Saved data entries
■ ■ ■ ■ ■ ■ ■

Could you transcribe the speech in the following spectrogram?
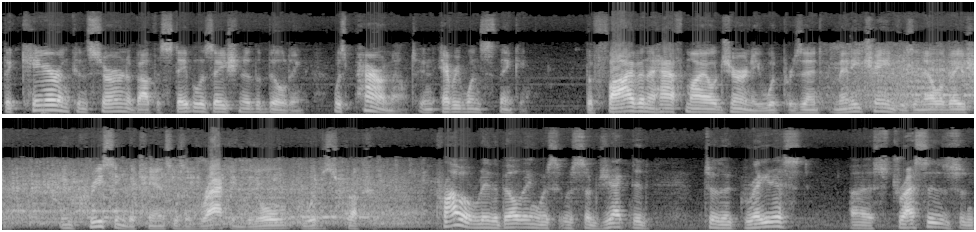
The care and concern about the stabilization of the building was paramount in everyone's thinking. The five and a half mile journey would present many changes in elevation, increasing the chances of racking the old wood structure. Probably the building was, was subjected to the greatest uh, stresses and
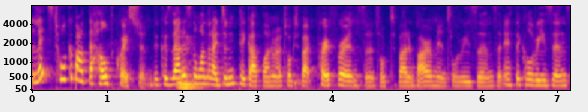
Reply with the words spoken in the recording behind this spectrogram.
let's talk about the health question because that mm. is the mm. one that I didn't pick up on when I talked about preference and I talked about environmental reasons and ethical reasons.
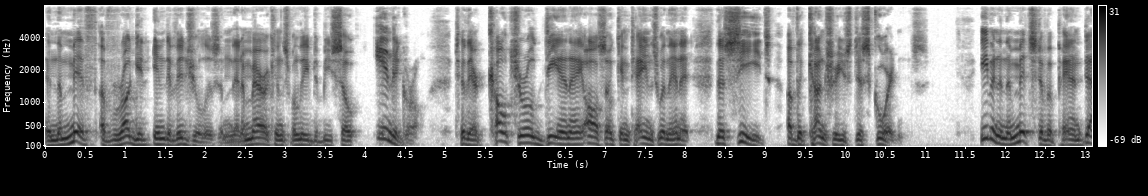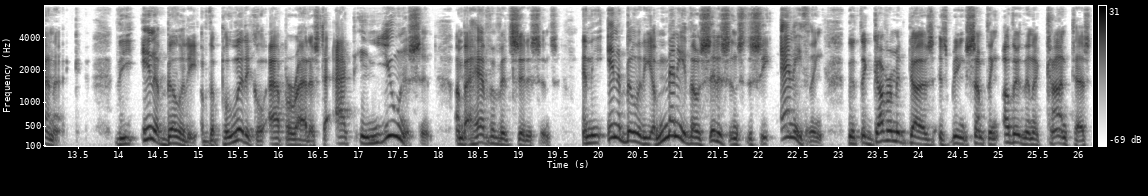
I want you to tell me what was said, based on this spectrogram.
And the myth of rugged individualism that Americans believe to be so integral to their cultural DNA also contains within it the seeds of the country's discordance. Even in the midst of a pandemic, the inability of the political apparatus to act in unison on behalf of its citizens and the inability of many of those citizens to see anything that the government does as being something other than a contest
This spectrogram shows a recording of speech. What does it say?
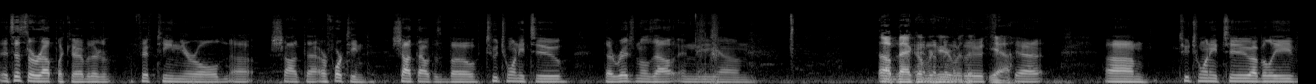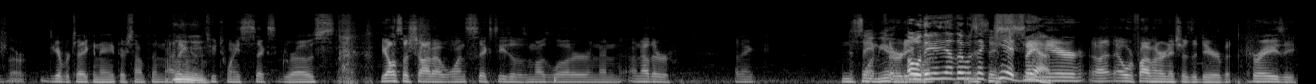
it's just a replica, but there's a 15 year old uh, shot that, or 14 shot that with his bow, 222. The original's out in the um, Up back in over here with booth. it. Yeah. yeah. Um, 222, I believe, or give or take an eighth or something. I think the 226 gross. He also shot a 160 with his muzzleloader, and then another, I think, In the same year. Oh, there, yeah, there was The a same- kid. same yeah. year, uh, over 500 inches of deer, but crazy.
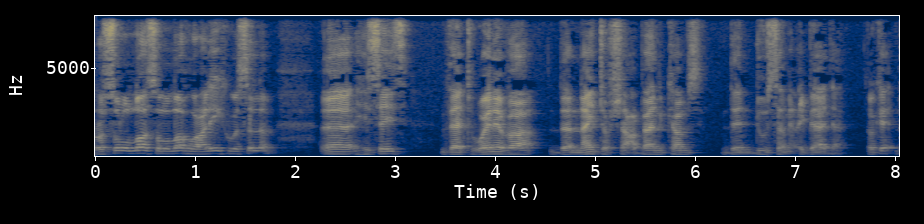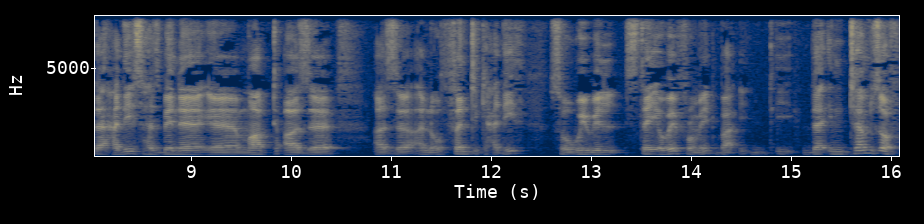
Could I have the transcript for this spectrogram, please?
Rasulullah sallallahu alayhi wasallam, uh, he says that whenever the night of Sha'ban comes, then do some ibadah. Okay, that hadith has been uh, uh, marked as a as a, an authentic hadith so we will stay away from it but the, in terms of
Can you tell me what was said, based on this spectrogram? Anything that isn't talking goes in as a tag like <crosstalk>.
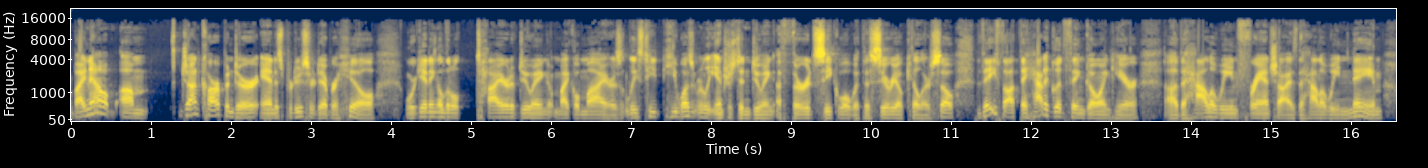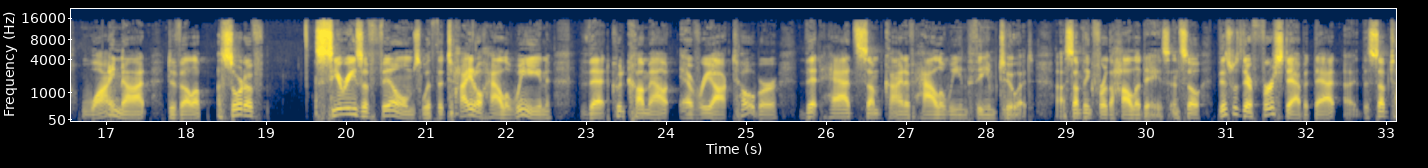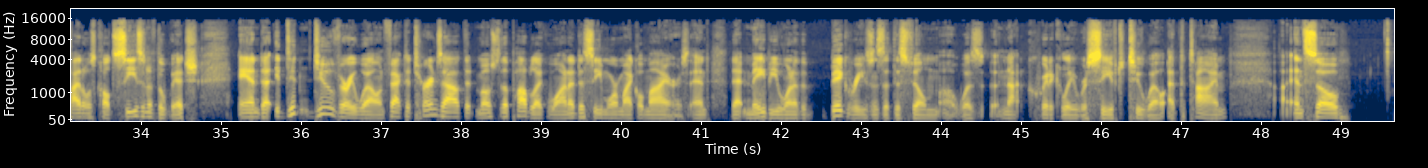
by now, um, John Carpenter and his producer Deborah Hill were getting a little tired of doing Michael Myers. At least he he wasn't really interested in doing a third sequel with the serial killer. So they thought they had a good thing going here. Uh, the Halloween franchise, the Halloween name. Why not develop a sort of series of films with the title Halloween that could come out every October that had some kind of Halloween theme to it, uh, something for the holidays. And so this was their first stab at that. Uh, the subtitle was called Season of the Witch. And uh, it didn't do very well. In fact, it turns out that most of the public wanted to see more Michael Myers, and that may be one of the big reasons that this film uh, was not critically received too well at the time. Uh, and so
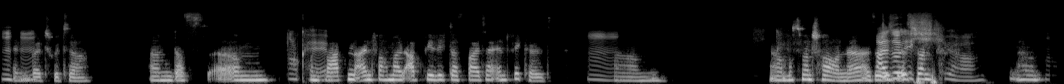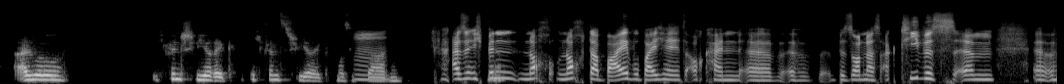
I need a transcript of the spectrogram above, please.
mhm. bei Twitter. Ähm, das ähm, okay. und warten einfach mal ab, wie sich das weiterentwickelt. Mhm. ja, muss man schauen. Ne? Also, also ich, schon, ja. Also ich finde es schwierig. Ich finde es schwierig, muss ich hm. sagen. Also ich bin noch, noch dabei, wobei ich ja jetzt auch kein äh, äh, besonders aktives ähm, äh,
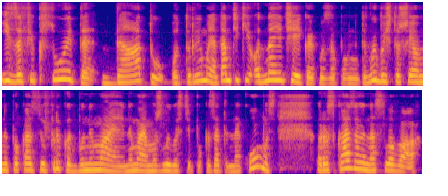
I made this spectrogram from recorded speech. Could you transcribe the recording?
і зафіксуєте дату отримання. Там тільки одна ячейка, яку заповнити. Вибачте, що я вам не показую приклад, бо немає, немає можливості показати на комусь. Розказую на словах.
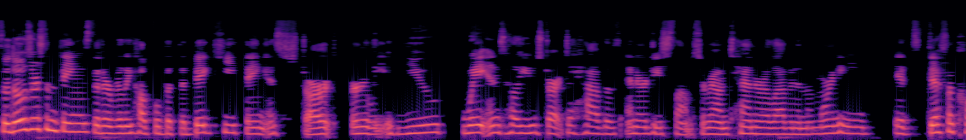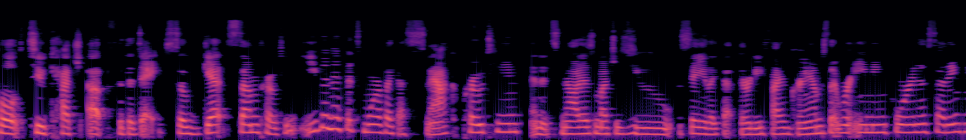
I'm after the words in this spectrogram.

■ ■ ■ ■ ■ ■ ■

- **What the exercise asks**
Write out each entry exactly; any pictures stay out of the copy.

- **Task output**
Could you transcribe the speech in the following spectrogram?
The care and concern about the stabilization of the building was paramount in everyone's thinking. The five and a half mile journey would present many changes in elevation, increasing the chances of racking the old wood structure. Probably the building was, was subjected to the greatest uh, stresses and
Reply with the words spoken in the recording behind this spectrogram.
let's talk about the health question because that mm. is the mm. one that I didn't pick up on when I talked about preference and I talked about environmental reasons and ethical reasons.
I want you to tell me what was said, based on this spectrogram.
And the myth of rugged individualism that Americans believe to be so integral to their cultural DNA also contains within it the seeds of the country's discordance. Even in the midst of a pandemic, the inability of the political apparatus to act in unison on behalf of its citizens and the inability of many of those citizens to see anything that the government does as being something other than a contest
This spectrogram shows a recording of speech. What does it say?
it's just a replica, but there's a 15 year old uh, shot that, or 14 shot that with his bow, 222. The original's out in the um, Up back in over here with booth. it. Yeah. yeah. Um, 222, I believe, or give or take an eighth or something. I think the 226 gross. He also shot a 160 with his muzzleloader, and then another, I think, In the same year. Oh, there, yeah, there was The a same- kid. same yeah. year, uh, over 500 inches of deer, but crazy.
Could I have the transcript for this spectrogram, please?
Rasulullah sallallahu alayhi wasallam, uh, he says that whenever the night of Sha'ban comes, then do some ibadah. Okay, that hadith has been uh, uh, marked as a as a, an authentic hadith so we will stay away from it but the, in terms of
Can you tell me what was said, based on this spectrogram? Anything that isn't talking goes in as a tag like <crosstalk>.
by now, um, John Carpenter and his producer Deborah Hill were getting a little tired of doing Michael Myers. At least he he wasn't really interested in doing a third sequel with the serial killer. So they thought they had a good thing going here. Uh, the Halloween franchise, the Halloween name. Why not develop a sort of series of films with the title Halloween that could come out every October that had some kind of Halloween theme to it, uh, something for the holidays. And so this was their first stab at that. Uh, the subtitle was called Season of the Witch. And uh, it didn't do very well. In fact, it turns out that most of the public wanted to see more Michael Myers, and that may be one of the big reasons that this film uh, was not critically received too well at the time. Uh, and so
I need a transcript of the spectrogram above, please.
mhm. bei Twitter. Ähm, das ähm, okay. und warten einfach mal ab, wie sich das weiterentwickelt. Mhm. ja, muss man schauen. Ne? Also, also ich, schon, ja. Also ich finde es schwierig. Ich finde es schwierig, muss ich hm. sagen. Also ich bin noch, noch dabei, wobei ich ja jetzt auch kein äh, äh, besonders aktives ähm, äh,
I made this spectrogram from recorded speech. Could you transcribe the recording?
і зафіксуєте дату отримання. Там тільки одна ячейка, яку заповнити. Вибачте, що я вам не показую приклад, бо немає, немає можливості показати на комусь. Розказую на словах.
I'm after the words in this spectrogram.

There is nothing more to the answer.